━━ Task input ━━

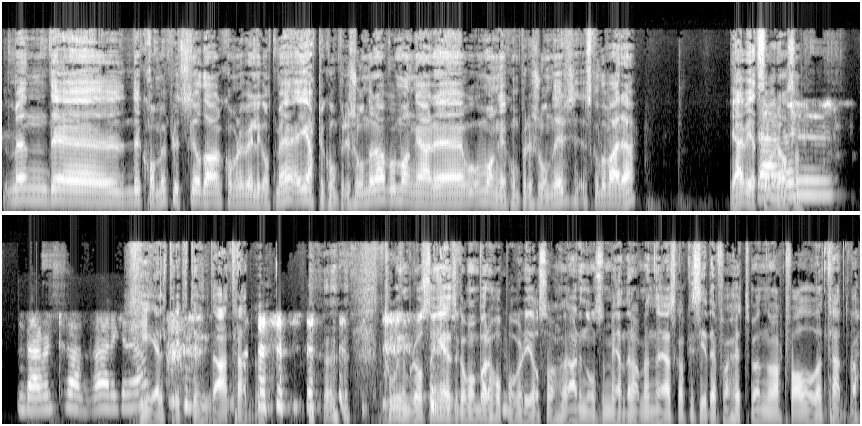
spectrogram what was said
men det, det kommer plutselig, og da kommer det veldig godt med. Hjertekompresjoner, da? Hvor mange, det, hvor mange kompresjoner skal det være? Jeg vet svaret, altså. Det er vel 30, er det ikke det? Helt riktig. Det er 30. to innblåsninger, så kan man bare hoppe over de også. Er det noen som mener, det? Men jeg skal ikke si det for høyt, men i hvert fall 30.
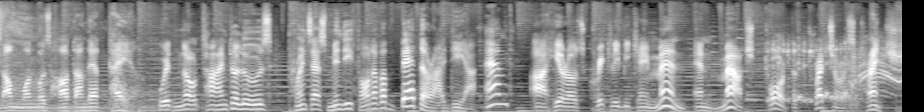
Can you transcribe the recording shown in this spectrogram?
someone was hot on their tail. With no time to lose, Princess Mindy thought of a better idea, and our heroes quickly became men and marched toward the treacherous trench.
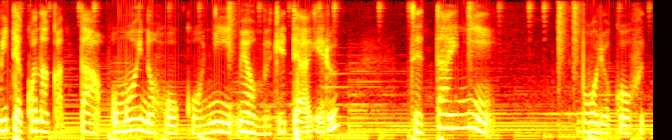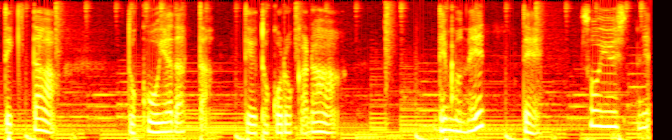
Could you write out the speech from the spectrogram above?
見てこなかった思いの方向に目を向けてあげる。絶対に暴力を振ってきた毒親だったっていうところからでもねってそういう、ね、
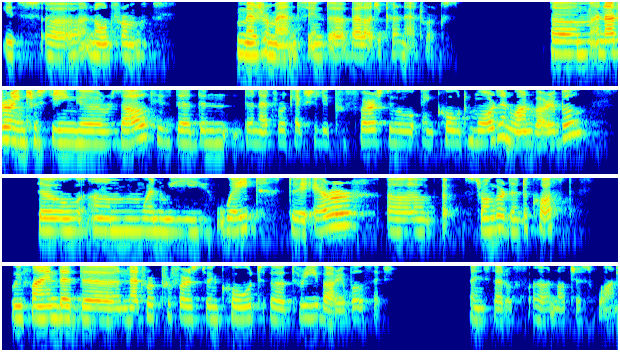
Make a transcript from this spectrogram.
it's uh, known from measurements in the biological networks. Um, another interesting uh, result is that the, the network actually prefers to encode more than one variable. So um, when we weight the error uh, stronger than the cost, we find that the network prefers to encode uh, three variables actually, instead of uh, not just one.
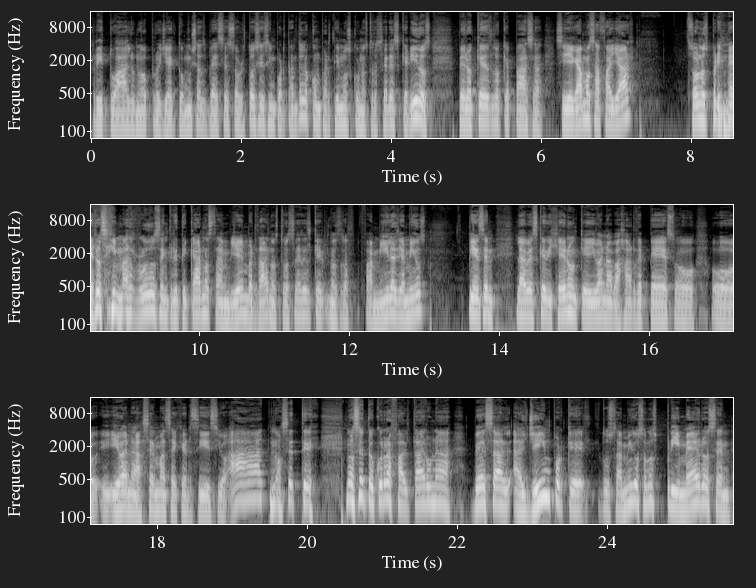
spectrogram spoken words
ritual, un nuevo proyecto, muchas veces, sobre todo si es importante, lo compartimos con nuestros seres queridos. Pero ¿qué es lo que pasa? Si llegamos a fallar, son los primeros y más rudos en criticarnos también, ¿verdad? Nuestros seres, que, nuestras familias y amigos. Piensen la vez que dijeron que iban a bajar de peso o iban a hacer más ejercicio. Ah, no se te, no se te ocurra faltar una vez al, gym porque tus amigos son los primeros en,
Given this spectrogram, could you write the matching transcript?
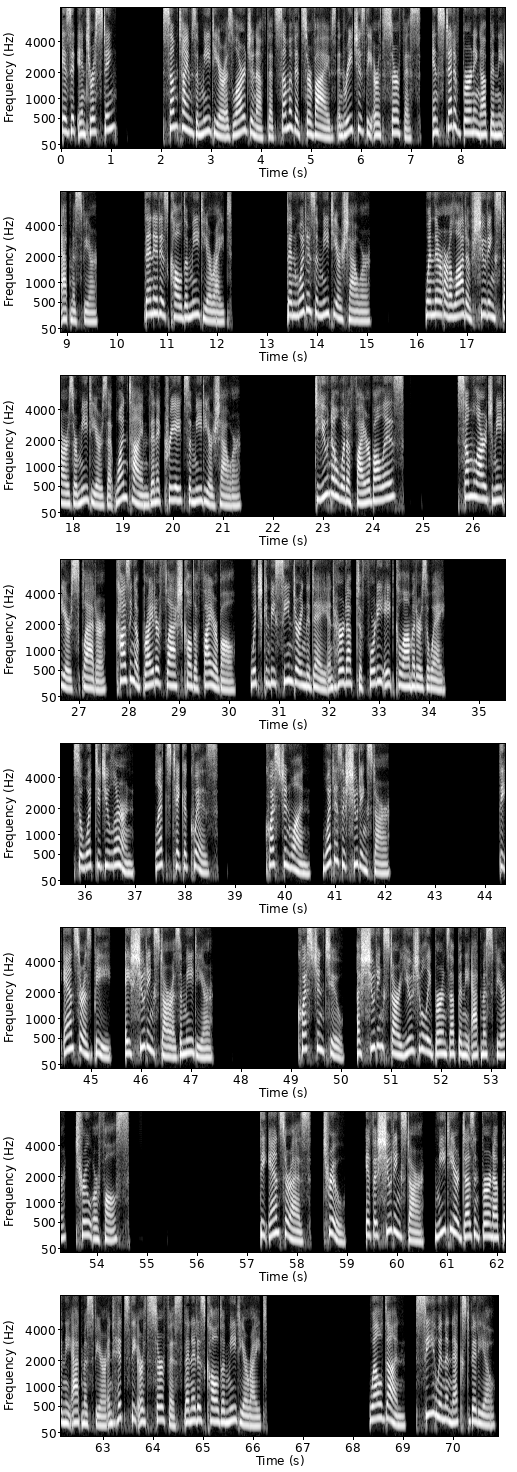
Is it interesting? Sometimes a meteor is large enough that some of it survives and reaches the Earth's surface, instead of burning up in the atmosphere. Then it is called a meteorite. Then what is a meteor shower? When there are a lot of shooting stars or meteors at one time then it creates a meteor shower. Do you know what a fireball is? Some large meteors splatter, causing a brighter flash called a fireball, which can be seen during the day and heard up to 48 kilometers away. So what did you learn? Let's take a quiz. Question 1. What is a shooting star? The answer is B. A shooting star is a meteor. Question 2. A shooting star usually burns up in the atmosphere, true or false? The answer is true. If a shooting star, meteor doesn't burn up in the atmosphere and hits the Earth's surface then it is called a meteorite. Well done. See you in the next video.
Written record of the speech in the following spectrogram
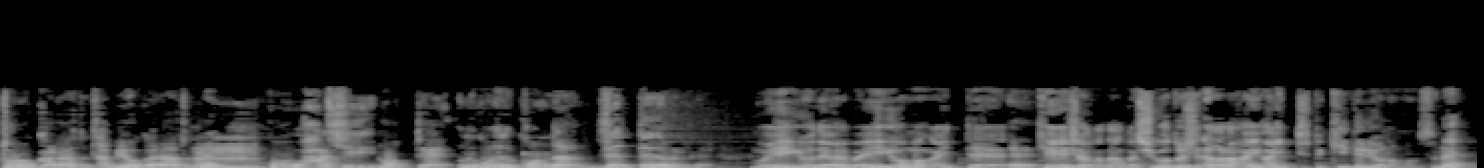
取ろうかなと食べようかなとかねうん。こう箸持って。で、これこんなん絶対ダメですね。もう営業であれば営業マンが行って、ええ経営者がなんか仕事しながら、はいはいって言って聞いてるようなもんですね。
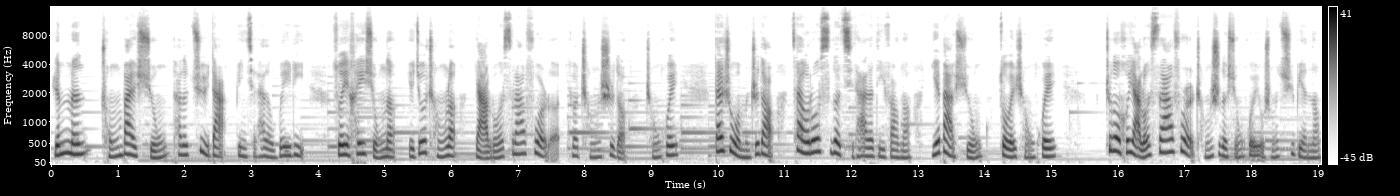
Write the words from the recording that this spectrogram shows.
人们崇拜熊，它的巨大，并且它的威力，所以黑熊呢，也就成了亚罗斯拉夫尔的一个城市的城徽。但是我们知道，在俄罗斯的其他的地方呢，也把熊作为城徽。这个和亚罗斯拉夫尔城市的熊徽有什么区别呢？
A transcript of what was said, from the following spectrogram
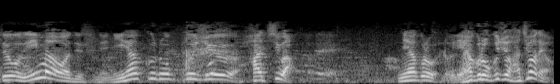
ということで、今はですね、268話。206 268話だよ。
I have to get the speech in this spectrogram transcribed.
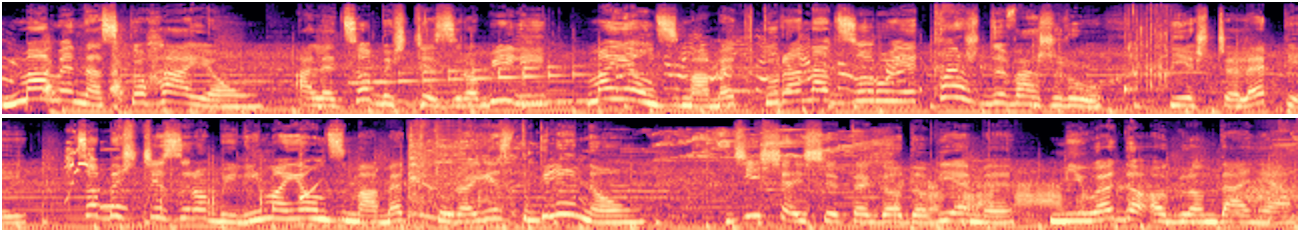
Mamy nas kochają, ale co byście zrobili, mając mamę, która nadzoruje każdy wasz ruch? Jeszcze lepiej, co byście zrobili, mając mamę, która jest gliną? Dzisiaj się tego dowiemy. Miłego oglądania.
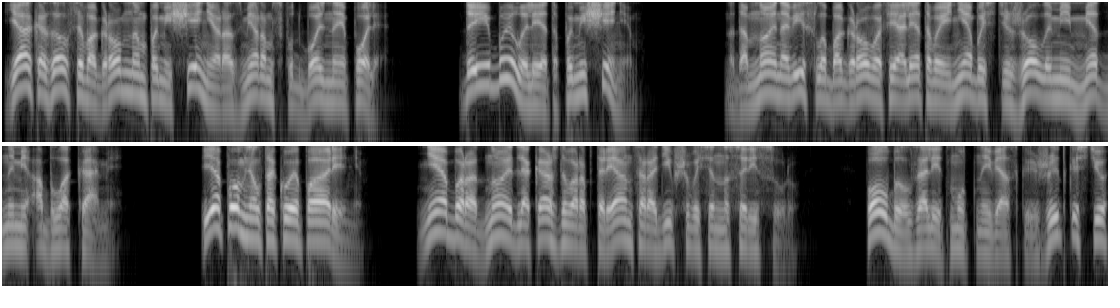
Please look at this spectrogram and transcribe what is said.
я оказался в огромном помещении размером с футбольное поле. Да и было ли это помещением? Надо мной нависло багрово-фиолетовое небо с тяжелыми медными облаками. Я помнил такое по арене. Небо родное для каждого рапторианца, родившегося на Сарисуру. Пол был залит мутной вязкой жидкостью,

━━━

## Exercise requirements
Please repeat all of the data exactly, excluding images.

## Written answer
spectrogram what was said
men det, det kommer plutselig, og da kommer det veldig godt med. Hjertekompresjoner, da? Hvor mange, det, hvor mange kompresjoner skal det være? Jeg vet svaret, altså. Det er vel 30, er det ikke det? Helt riktig. Det er 30. to innblåsninger, så kan man bare hoppe over de også. Er det noen som mener, det? Men jeg skal ikke si det for høyt, men i hvert fall 30.
Can you transcribe the recording shown in this spectrogram?
someone was hot on their tail. With no time to lose, Princess Mindy thought of a better idea, and our heroes quickly became men and marched toward the treacherous trench.
Could you write out the speech from the spectrogram above?
見てこなかった思いの方向に目を向けてあげる。絶対に暴力を振ってきた毒親だったっていうところからでもねってそういう、ね、
Make a transcript from this spectrogram.
it's uh, known from measurements in the biological networks. Um, another interesting uh, result is that the, the network actually prefers to encode more than one variable. So um, when we weight the error uh, stronger than the cost, we find that the network prefers to encode uh, three variables actually, instead of uh, not just one.
spectrogram spoken words
ritual, un nuevo proyecto, muchas veces, sobre todo si es importante, lo compartimos con nuestros seres queridos. Pero ¿qué es lo que pasa? Si llegamos a fallar, son los primeros y más rudos en criticarnos también, ¿verdad? Nuestros seres, que, nuestras familias y amigos. Piensen la vez que dijeron que iban a bajar de peso o iban a hacer más ejercicio. Ah, no se te, no se te ocurra faltar una vez al, gym porque tus amigos son los primeros en,
Given this spectrogram, could you write the matching transcript?
Is it interesting? Sometimes a meteor is large enough that some of it survives and reaches the Earth's surface, instead of burning up in the atmosphere. Then it is called a meteorite. Then what is a meteor shower? When there are a lot of shooting stars or meteors at one time then it creates a meteor shower. Do you know what a fireball is? Some large meteors splatter, causing a brighter flash called a fireball, which can be seen during the day and heard up to 48 kilometers away. So what did you learn? Let's take a quiz. Question 1. What is a shooting star? The answer is B. A shooting star is a meteor. Question 2. A shooting star usually burns up in the atmosphere, true or false? The answer is true. If a shooting star, meteor doesn't burn up in the atmosphere and hits the Earth's surface then it is called a meteorite. Well done. See you in the next video.
Written record of the speech in the following spectrogram
取ろうかなと食べようかなとかねうん。こう箸持って。で、これこんなん絶対ダメですね。もう営業であれば営業マンが行って、ええ経営者がなんか仕事しながら、はいはいって言って聞いてるようなもんですね。
Write the words from the recording that this spectrogram shows.
人们崇拜熊，它的巨大，并且它的威力，所以黑熊呢，也就成了亚罗斯拉夫尔的一个城市的城徽。但是我们知道，在俄罗斯的其他的地方呢，也把熊作为城徽。这个和亚罗斯拉夫尔城市的熊徽有什么区别呢？
A transcript of what was said, from the following spectrogram
ということで、今はですね、268話。206 268話だよ。
I have to get the speech in this spectrogram transcribed.
Mamy nas kochają, ale co byście zrobili, mając mamę, która nadzoruje każdy wasz ruch? Jeszcze lepiej, co byście zrobili, mając mamę, która jest gliną? Dzisiaj się tego dowiemy. Miłego oglądania.
Please look at this spectrogram and transcribe what is said.
я оказался в огромном помещении размером с футбольное поле. Да и было ли это помещением? Надо мной нависло багрово-фиолетовое небо с тяжелыми медными облаками. Я помнил такое по арене. Небо родное для каждого рапторианца, родившегося на Сарисуру. Пол был залит мутной вязкой жидкостью,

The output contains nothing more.